» **HOW TO COMPLETE THIS TASK**: Each entry that follows is to be retyped exactly. Pictures do not belong in the copy.

Recorded data:
= = = =

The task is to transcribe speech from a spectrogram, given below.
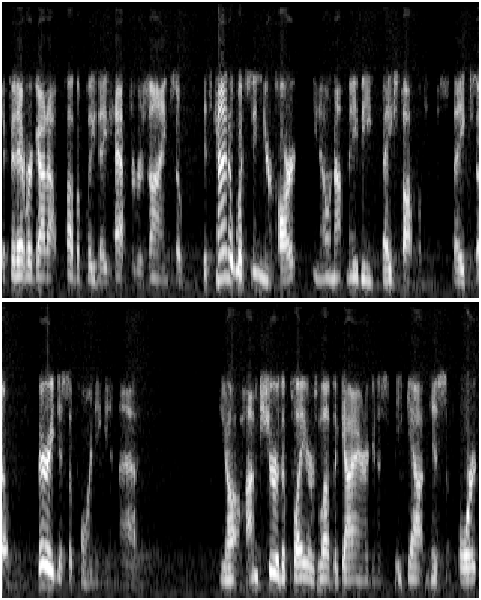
if it ever got out publicly, they'd have to resign. So it's kind of what's in your heart, you know, not maybe based off of a mistake. So very disappointing. And, uh, you know, I'm sure the players love the guy and are going to speak out in his support,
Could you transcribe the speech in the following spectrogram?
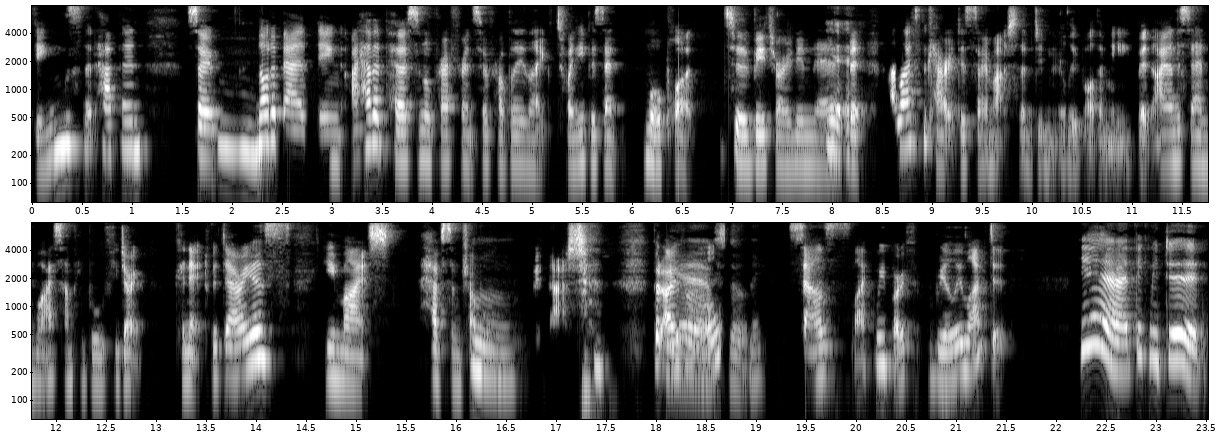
things that happen. So, mm. not a bad thing. I have a personal preference for probably like 20% more plot to be thrown in there. Yeah. But I liked the characters so much that it didn't really bother me. But I understand why some people, if you don't connect with Darius, you might have some trouble mm. with that. but overall, yeah, sounds like we both really liked it. Yeah, I think we did.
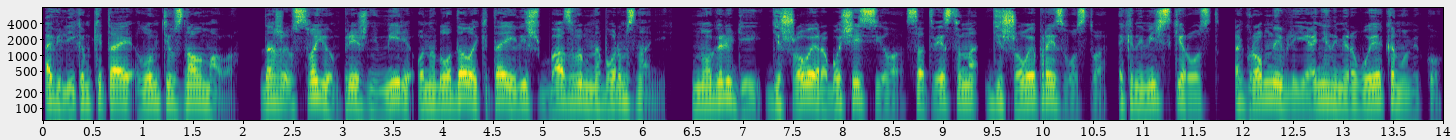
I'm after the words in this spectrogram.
О Великом Китае Ломтев знал мало. Даже в своем прежнем мире он обладал о Китае лишь базовым набором знаний. Много людей, дешевая рабочая сила, соответственно, дешевое производство, экономический рост, огромное влияние на мировую экономику,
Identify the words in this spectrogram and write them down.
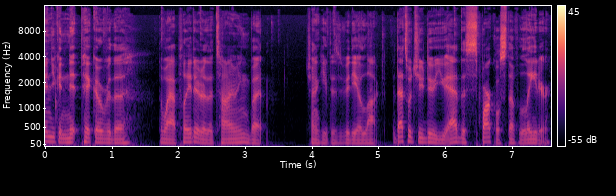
Again, you can nitpick over the, the way I played it or the timing, but I'm trying to keep this video locked. But that's what you do. You add the sparkle stuff later.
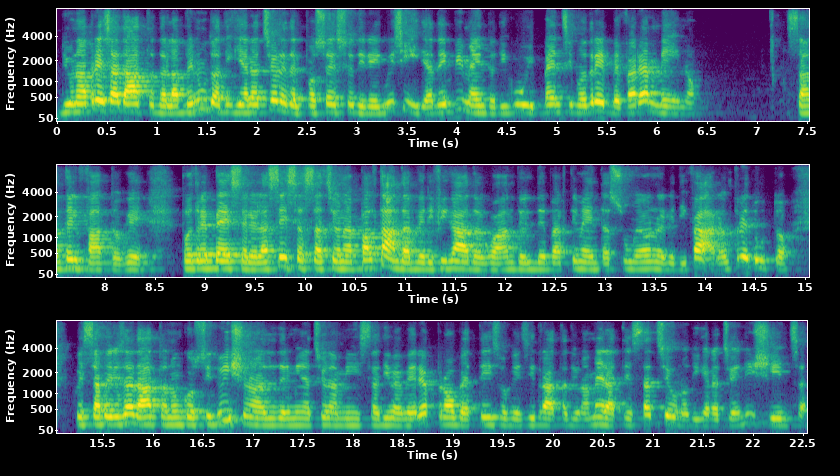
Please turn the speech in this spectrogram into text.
di una presa d'atto dell'avvenuta dichiarazione del possesso di requisiti adempimento di cui ben si potrebbe fare a meno stante il fatto che potrebbe essere la stessa stazione appaltante ha verificato quanto il Dipartimento assume onere di fare. Oltretutto, questa presa d'atto non costituisce una determinazione amministrativa vera e propria, atteso che si tratta di una mera attestazione o dichiarazione di scienza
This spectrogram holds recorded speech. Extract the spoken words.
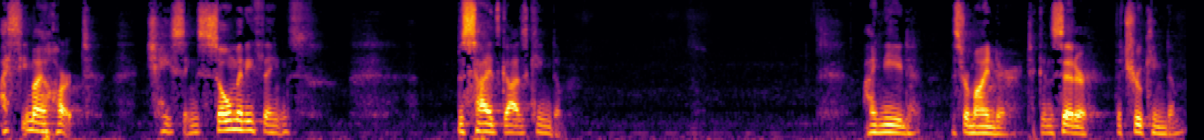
I see my heart chasing so many things besides God's kingdom. I need this reminder to consider the true kingdom.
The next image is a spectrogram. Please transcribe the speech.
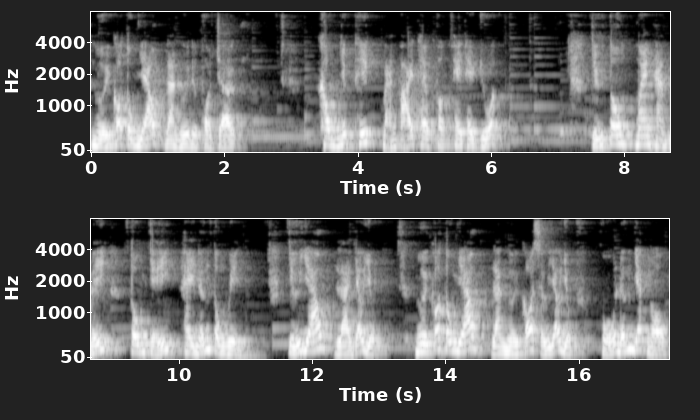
Người có tôn giáo là người được phò trợ. Không nhất thiết bạn phải theo Phật hay theo Chúa chữ tôn mang hàm ý, tôn chỉ hay đấng tôn quyền. Chữ giáo là giáo dục. Người có tôn giáo là người có sự giáo dục của đấng giác ngộ.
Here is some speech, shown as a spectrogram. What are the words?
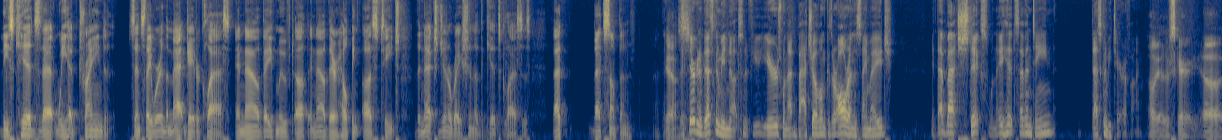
these kids that we had trained since they were in the Mat Gator class, and now they've moved up, and now they're helping us teach the next generation of the kids' classes. That that's something. Yeah, Like they're gonna that's gonna be nuts in a few years when that batch of them because they're all around the same age. If that batch sticks when they hit 17, that's gonna be terrifying. Oh yeah, they're scary. Uh,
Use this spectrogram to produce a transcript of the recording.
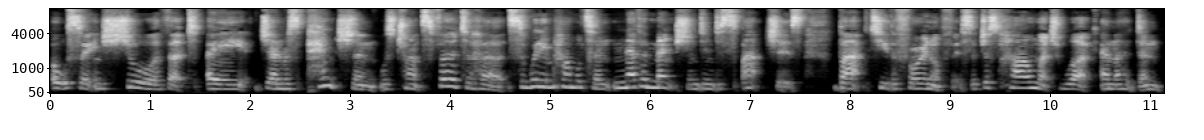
also ensure that a generous pension was transferred to her. Sir William Hamilton never mentioned in dispatches back to the Foreign Office of just how much work Emma had done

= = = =

» **RESULT BELOW**:
The task is to transcribe speech from a spectrogram, given below.
if it ever got out publicly, they'd have to resign. So it's kind of what's in your heart, you know, not maybe based off of a mistake. So very disappointing. And, uh, you know, I'm sure the players love the guy and are going to speak out in his support,
Could you transcribe the speech in the following spectrogram?
things that happen. So, mm. not a bad thing. I have a personal preference for probably like 20% more plot to be thrown in there. Yeah. But I liked the characters so much that it didn't really bother me. But I understand why some people, if you don't connect with Darius, you might have some trouble mm. with that. but overall, yeah, sounds like we both really liked it. Yeah, I think we did.
I'm after the words in this spectrogram.
О Великом Китае Ломтев знал мало. Даже в своем прежнем мире он обладал о Китае лишь базовым набором знаний. Много людей, дешевая рабочая сила, соответственно, дешевое производство, экономический рост, огромное влияние на мировую экономику,
Identify the words in this spectrogram and write them down.
Again, you can nitpick over the, the way I played it or the timing, but I'm trying to keep this video locked. But that's what you do. You add the sparkle stuff later.
Please turn the speech in this spectrogram into text.
di una presa d'atto dell'avvenuta dichiarazione del possesso di requisiti adempimento di cui ben si potrebbe fare a meno stante il fatto che potrebbe essere la stessa stazione appaltante ha verificato quanto il Dipartimento assume onere di fare. Oltretutto, questa presa d'atto non costituisce una determinazione amministrativa vera e propria, atteso che si tratta di una mera attestazione o dichiarazione di scienza
This spectrogram holds recorded speech. Extract the spoken words.
I see my heart chasing so many things besides God's kingdom. I need this reminder to consider the true kingdom.
The next image is a spectrogram. Please transcribe the speech.
Người có tôn giáo là người được phò trợ. Không nhất thiết bạn phải theo Phật hay theo Chúa chữ tôn mang hàm ý, tôn chỉ hay đấng tôn quyền. Chữ giáo là giáo dục. Người có tôn giáo là người có sự giáo dục của đấng giác ngộ.
Here is some speech, shown as a spectrogram. What are the words?
these kids that we had trained since they were in the Mat Gator class, and now they've moved up, and now they're helping us teach the next generation of the kids' classes. That that's something. Yeah, Like they're gonna that's gonna be nuts in a few years when that batch of them because they're all around the same age. If that batch sticks when they hit 17, that's gonna be terrifying. Oh yeah, they're scary. Uh,
Use this spectrogram to produce a transcript of the recording.
also ensure that a generous pension was transferred to her. Sir William Hamilton never mentioned in dispatches back to the Foreign Office of just how much work Emma had done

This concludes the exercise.